St.Gregory's Minster church at Kirkdale

I had been reading about the history of this part of Yorkshire  all morning yesterday and this church at Kirkdale had cropped up.  Situated between Helmsley and Kirkbymoorside, half a mile of the main road we visited it in the afternoon.  Set at the end of a lane, no houses around but surrounded by thick woods, it stands a place of peace and quiet.  It had quite a large cemetery around it, which gave it a slightly Gothic character.  Dedicated to St.Gregory it would have been a Saxon Minster, serving several parishes in the district 'was where the old, ruined, minster church had stood in days gone by, the ruined church whose cemetery was still used by the local people for the burial of their dead.'
The cemetery is still used today, there is a little war cemetery as well, fenced of, but eloquent in its setting.

In the walls of the old rebuilt church are the gravestone (These are gravestones of Anglo-Scandinavian design introduced to northern and eastern England by the Danes and Norwegians who settled here in the late ninth and early tenth centuries).  of the Anglo-Scandinavians that were buried at a later date, apart from the Saxon knot work above which can be found in the east wall, these large stone crosses lie in the south facing wall, there is a further one on the west wall......

What survives of Orm's church in the existing visible fabric appears to be the south, west, and what remains of the east walls of the nave; That quote of course needs some explaining, for in the front porch there is a sun dial, which gives fascinating detail of when the dial was made, its history can be found here and an interpretation of the words.  The sun dial sits above the church doorway,

What would we do without our Victorian ancestors who copied and wrote down everything in their everlasting curiosity about everything historic... the words are analysed in the link above.

To quote;  Short though it is, this inscription provides us with a surprising amount of information.
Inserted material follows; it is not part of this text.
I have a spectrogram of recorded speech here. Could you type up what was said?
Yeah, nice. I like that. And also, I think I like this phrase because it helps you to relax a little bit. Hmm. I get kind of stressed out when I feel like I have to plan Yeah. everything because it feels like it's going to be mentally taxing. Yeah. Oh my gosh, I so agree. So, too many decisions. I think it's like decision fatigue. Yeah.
Most important of all, it enables us to date the earliest phase of the existing fabric with some precision. Tostig, the son of Earl Godwin of Wessex and the brother of Harold II the last Anglo-Saxon king of England, was earl of Northumbria from 1055 to 1065. It was therefore during that decade that Orm the son of Gamel rebuilt St. Gregory's church, It is very rarely that we can date the construction of an early medieval church so precisely.  So there is even a date for this part of history, a rare and valuable truth.
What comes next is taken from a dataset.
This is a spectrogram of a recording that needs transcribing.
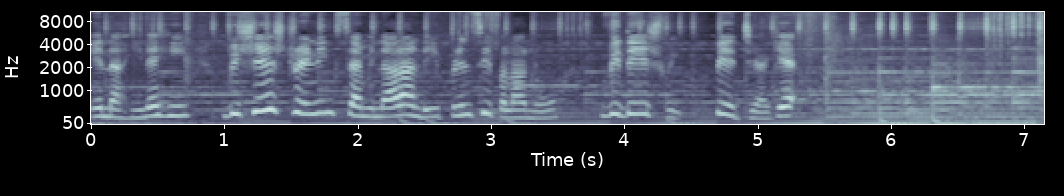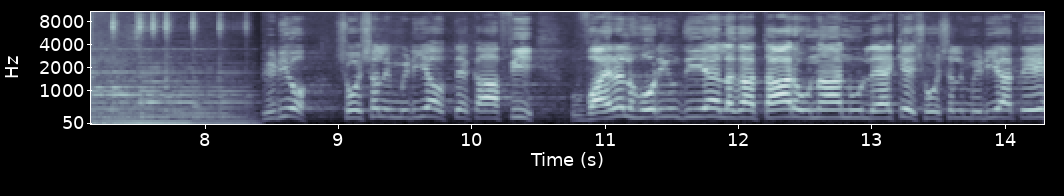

Inside the church two finely decorated coffin slabs of an earlier date;

To quote on these tomb slabs;  Expert scholarly opinion would date these to the Anglian or pre-Scandinavian period (i.e. before c.870): one of them appears to be of the eighth century and the other of the ninth. On the strength of this dating the history of the church on this site may be caned back to c.750, conceivably even earlier. For their day they are very handsome pieces which display craftsmanship of a high order. Furthermore, certain features of their design strongly suggest that they originally stood inside a church, These indications show that the persons once buried beneath them were of great status and prestige. The church, which originally housed these tombs, may well have been an imposing one.    I suspect the stone 'tasselling' on the edge makes these tomb stones something to be found inside the church, and out of the weather.
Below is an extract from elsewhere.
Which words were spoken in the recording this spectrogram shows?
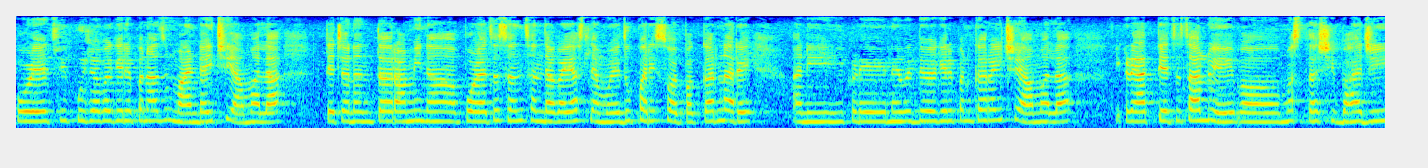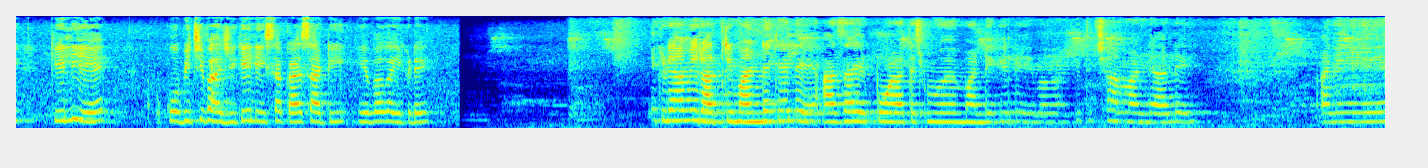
पोळ्याची पूजा वगैरे पण अजून मांडायची आम्हाला. त्याच्यानंतर आम्ही ना पोळ्याचा सण संध्याकाळी असल्यामुळे दुपारी स्वयंपाक करणार आहे. आणि इकडे नैवेद्य वगैरे पण करायचे आम्हाला. इकडे आत्याचं चालू आहे मस्त अशी भाजी केली आहे. कोबीची भाजी केली सकाळसाठी. हे बघा इकडे. इकडे आम्ही रात्री मांडे केले. आज आहे पोळा त्याच्यामुळे मांडे केले. बघा किती छान मांडे आले. आणि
Saxon quoins below.....


  1. St Gregory's is one of my favourite places to visit - we never pass without stopping and having a walk round.

  2. It is a very atmospheric place, expect we shall do that as it is very close.